Teaching first grade students is what I’m privileged to do daily. And, though they’re not aware of it, the children teach me, too! It’s my little secret.
Here are a few of the things they’ve taught me recently …
If I don’t eat at regular intervals, I can have blood sugar problems ...
This morning I was in a rush, so I didn’t eat breakfast.
As Ema, Amy, and I fed the goldfish in our classroom’s aquarium, my hands were trembling.
Ema said simply and unabashedly, “Teacher, you shake too much!”
Amy defended me. “That’s okay, Teacher,” she said, peering at the goldfish. “I understand … 'cause I’m a-scared of snakes!”
My assistant and I were setting up the classroom for a Science lesson which was going to be taught by Ms. Chasan.
Whenever she arrived, I introduced her to the class.
“This is my friend. And she teaches Second Grade in Louisiana.”
“Second Grade?” Ben marveled. "But we is first grade."
"That's right," I said, "so TODAY she's teaching first grade."
As he carefully evaluated the situation, his demeanor changed. “Say, if she teaches second grade, does that mean she’s smarter than you is?”
I couldn’t believe it ...
I’ve heard stories about this, but this time it happened to me …
I had been walking up and down the hall with toilet paper – THREE FEET LONG – stuck on the bottom of my shoe.
Yes, I had bounced all over the place like that, while my students – who were with me - had not said a single word about it.
Back in the classroom – where I noticed it – I spoke to them.
“Class,” I said, trying to understand. “I have a question ... Did any of you see that toilet paper on my shoe?”
Gradually, about eighty percent of the students lifted their little hands.
Now, I was REALLY curious. “I have another question … WHY didn’t someone tell me about it?”
They sat quietly, looking and acting as they always do – adorable and sweet! And I admit, that's one of the best things about teaching first grade ...
But didn’t they know this was embarrassing?
Maybe they didn’t understand the concept of humiliation. After all, I reasoned, they were only six years old.
While I longed for a sympathetic pat on the shoulder, there was none … until a little later.
As the students were preparing to line up for the buses, Amy sauntered over to me and plopped down on top of a nearby bench.
“I KNOW how you feel, Teacher.” She winced at the memory, but – embarrassed or not – she shared with me anyway ...
"One time I come to school with the wrong feet on my shoes.”
“Do you mean your shoes were on the wrong feet?”
“Oh no,” she assured me. “They was MY feet!”
She pointed to one foot and then the other. “See, that shoe was not on THAT foot … And that shoe was not on THAT foot.”
I nodded and listened.
“I don't understand,” she continued. “I falled down ALL DAY LONG, and nobody never did tell me why.”
As soon as Tommy came in, I asked him where he had been.
“Oh, it’s a long story,” he mumbled and walked away.
“Come back a minute,” I said.
He stood where he was, avoiding my eyes. “Huh?”
“Come over here,” I insisted.
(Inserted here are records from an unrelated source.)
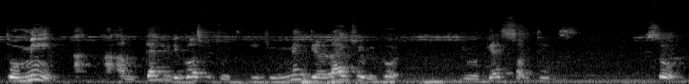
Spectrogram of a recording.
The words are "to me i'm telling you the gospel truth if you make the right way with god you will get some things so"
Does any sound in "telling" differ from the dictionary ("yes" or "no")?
no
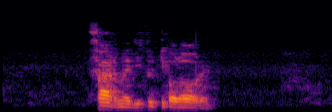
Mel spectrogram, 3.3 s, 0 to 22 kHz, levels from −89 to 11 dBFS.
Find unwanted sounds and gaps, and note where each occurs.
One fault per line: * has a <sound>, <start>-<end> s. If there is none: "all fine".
all fine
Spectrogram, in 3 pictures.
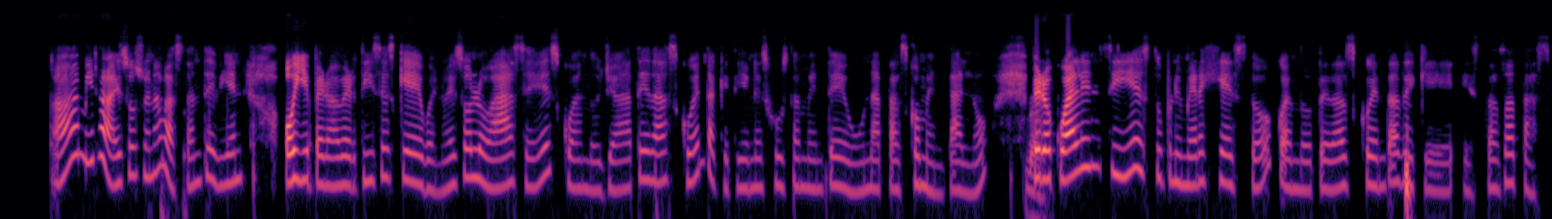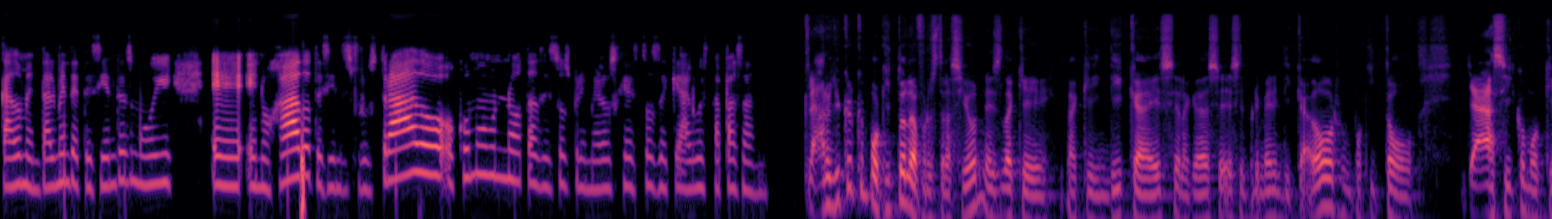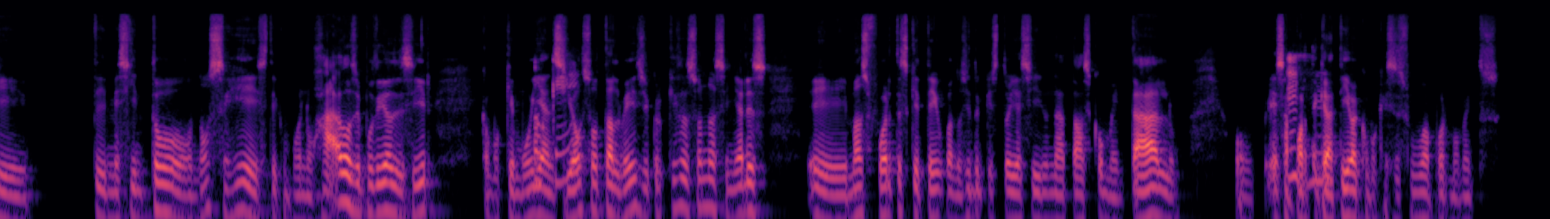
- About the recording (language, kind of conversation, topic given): Spanish, podcast, ¿Qué técnicas usas para salir de un bloqueo mental?
- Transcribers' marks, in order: other background noise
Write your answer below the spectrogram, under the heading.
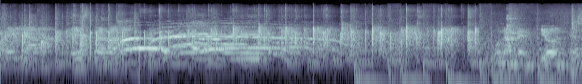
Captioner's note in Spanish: aplausos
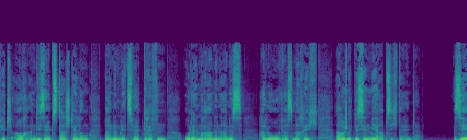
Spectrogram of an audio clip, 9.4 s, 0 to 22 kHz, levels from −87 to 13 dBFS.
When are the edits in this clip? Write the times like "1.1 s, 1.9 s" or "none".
5.6 s, 6.9 s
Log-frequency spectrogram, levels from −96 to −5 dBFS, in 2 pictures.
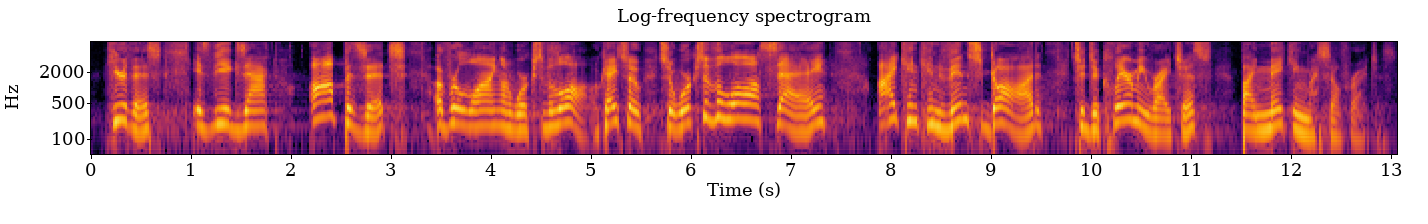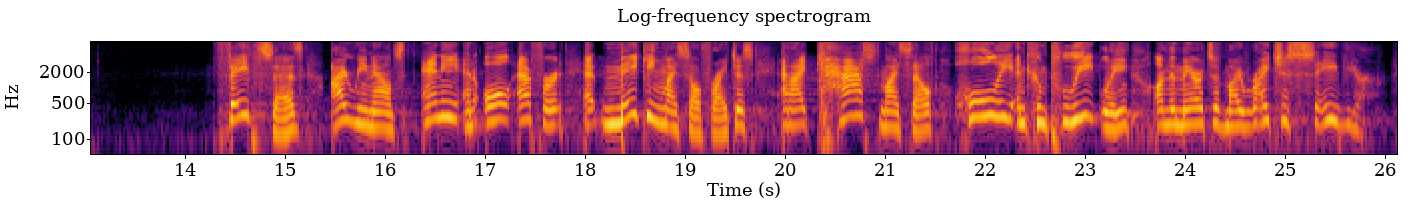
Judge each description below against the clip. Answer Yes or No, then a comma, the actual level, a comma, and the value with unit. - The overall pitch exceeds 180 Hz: Yes, high, 190 Hz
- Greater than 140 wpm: No, slow, 135 wpm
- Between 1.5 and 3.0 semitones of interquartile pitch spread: No, wide, 5.6 semitones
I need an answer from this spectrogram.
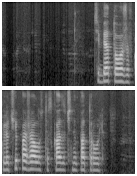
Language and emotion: Russian, neutral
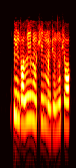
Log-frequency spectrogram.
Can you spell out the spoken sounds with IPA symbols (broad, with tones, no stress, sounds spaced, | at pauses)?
k͡p ĩ˦ d ɔ˧ l i˦ l ũ˧ ʃ i˧ m ɔ̃˨ d͡ʒ ũ˨ d ũ˧ ʃ ɔ˧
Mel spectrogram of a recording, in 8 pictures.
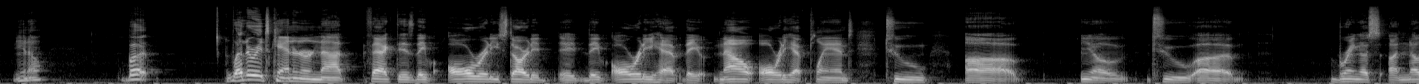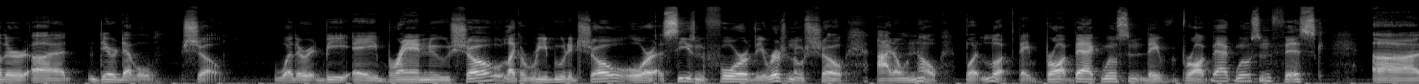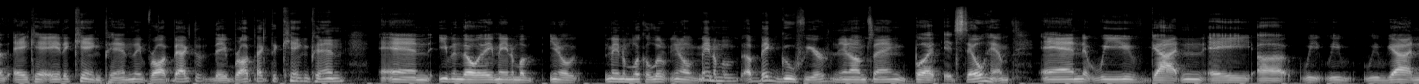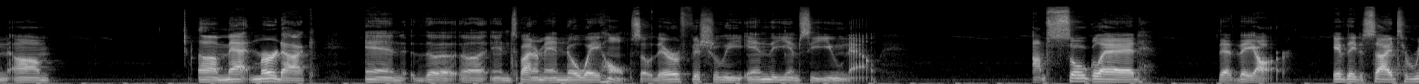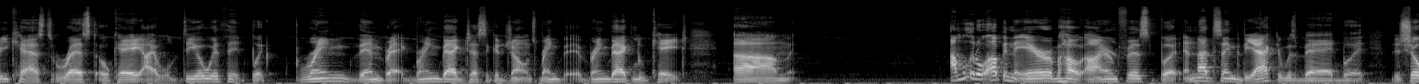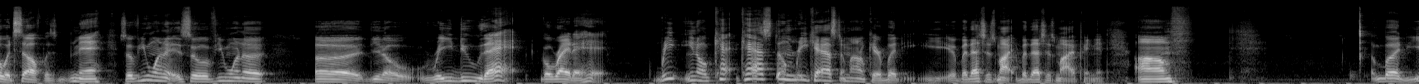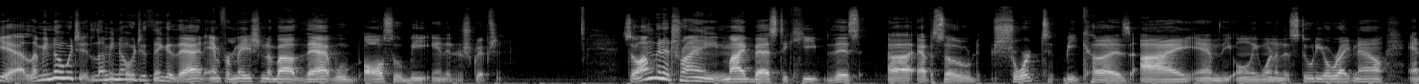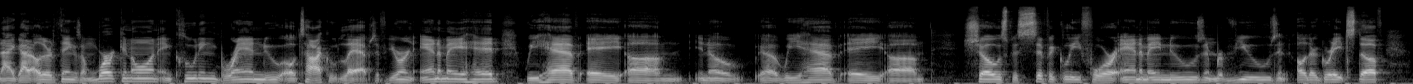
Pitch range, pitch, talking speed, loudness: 105-130 Hz, 115 Hz, 170 wpm, -22 LUFS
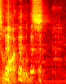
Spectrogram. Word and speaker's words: Wacholz: It's Wacholz. – Okay, sweet. – Yeah. Like waffles with two Ks instead of Fs.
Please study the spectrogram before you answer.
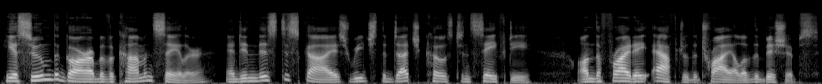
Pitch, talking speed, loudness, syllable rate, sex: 125 Hz, 195 wpm, -21 LUFS, 5.1 syllables/s, male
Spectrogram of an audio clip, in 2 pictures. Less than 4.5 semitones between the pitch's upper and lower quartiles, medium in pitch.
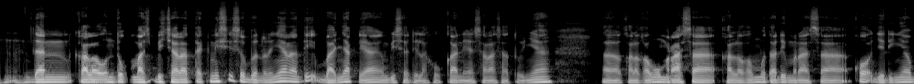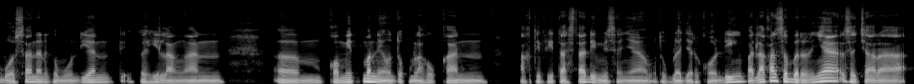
No: average, 3.3 semitones; low, 100 Hz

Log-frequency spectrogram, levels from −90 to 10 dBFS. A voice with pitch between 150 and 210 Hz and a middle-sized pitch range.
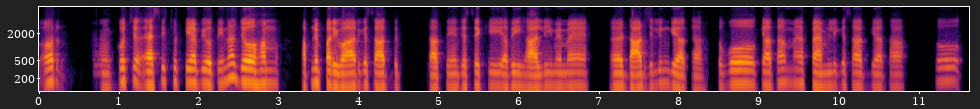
No: medium, 140 Hz; average, 3.1 semitones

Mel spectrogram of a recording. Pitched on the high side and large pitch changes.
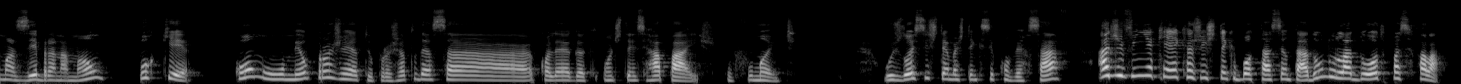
Yes: high, 225 Hz; wide, 5.9 semitones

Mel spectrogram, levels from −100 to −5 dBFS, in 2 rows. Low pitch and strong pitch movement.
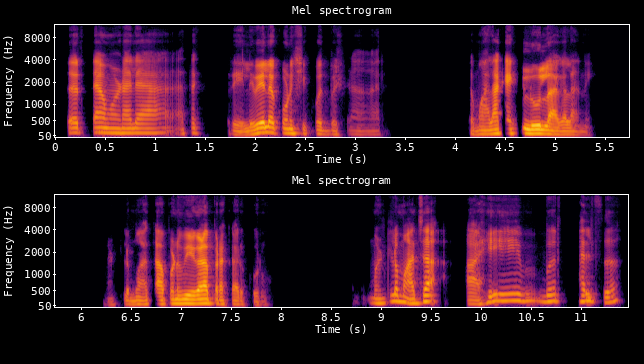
Yes: low, 125 Hz; wide, 6.2 semitones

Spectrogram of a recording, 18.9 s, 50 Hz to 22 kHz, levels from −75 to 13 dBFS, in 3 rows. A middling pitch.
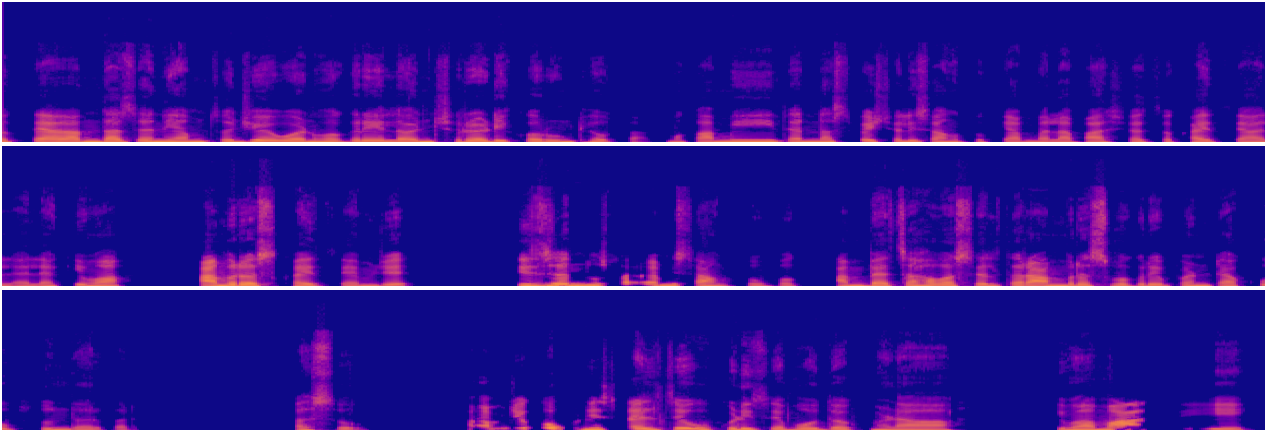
No: high, 195 Hz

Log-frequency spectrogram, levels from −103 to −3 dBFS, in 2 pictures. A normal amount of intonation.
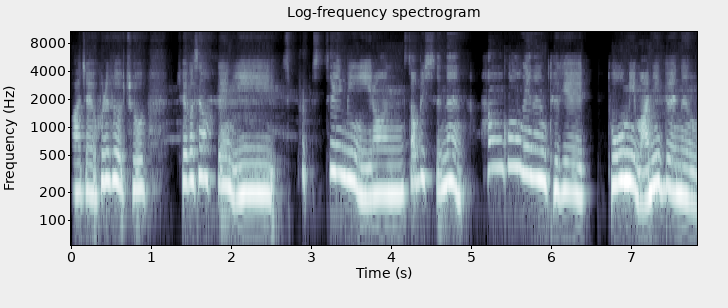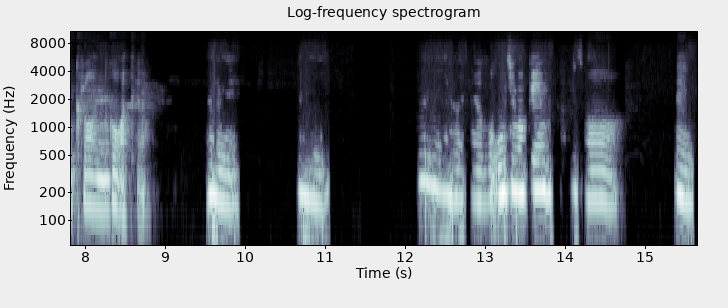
No: wide, 5.9 semitones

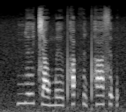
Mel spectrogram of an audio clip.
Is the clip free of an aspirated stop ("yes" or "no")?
no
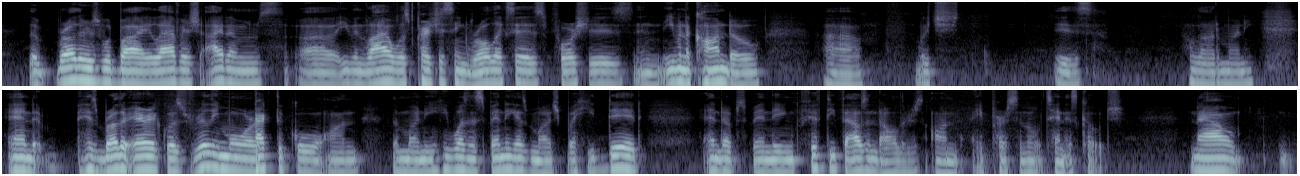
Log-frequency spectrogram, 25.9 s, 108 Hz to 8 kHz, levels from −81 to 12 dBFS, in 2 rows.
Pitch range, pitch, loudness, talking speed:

Then, gently taking his hand, I repeated, “Why are you late? Are you just now arriving at school?”
Instantly, he developed a bad cough. But I waited patiently for him to get it under control.
“Are you all right?” I asked.
He nodded. “It’s just that … Well, it’s a very, VERY long story, and …”
He let out a long sigh.
“Well, see, I ain’t gonna be here THAT long.”
Weesie said, “Guess what, Teacher! When I grow up I want to be a TEACHER. A first grade teacher.” She smiled at me knowingly.
I nodded in approval. “Good,” I said, thinking perhaps I had influenced her in some way. “Teaching first grade is ... "
Interrupting me, she continued, “Oh, I know!” She was ecstatic now. “Or a pizza man delib-ber-ber!”
I had to laugh! Ohhh, how my students keep me in line.
But seriously, I know that I'm reaching them in many other important ways. And they have NO idea how much they teach me --daily. Anyway, I love teaching First Graders!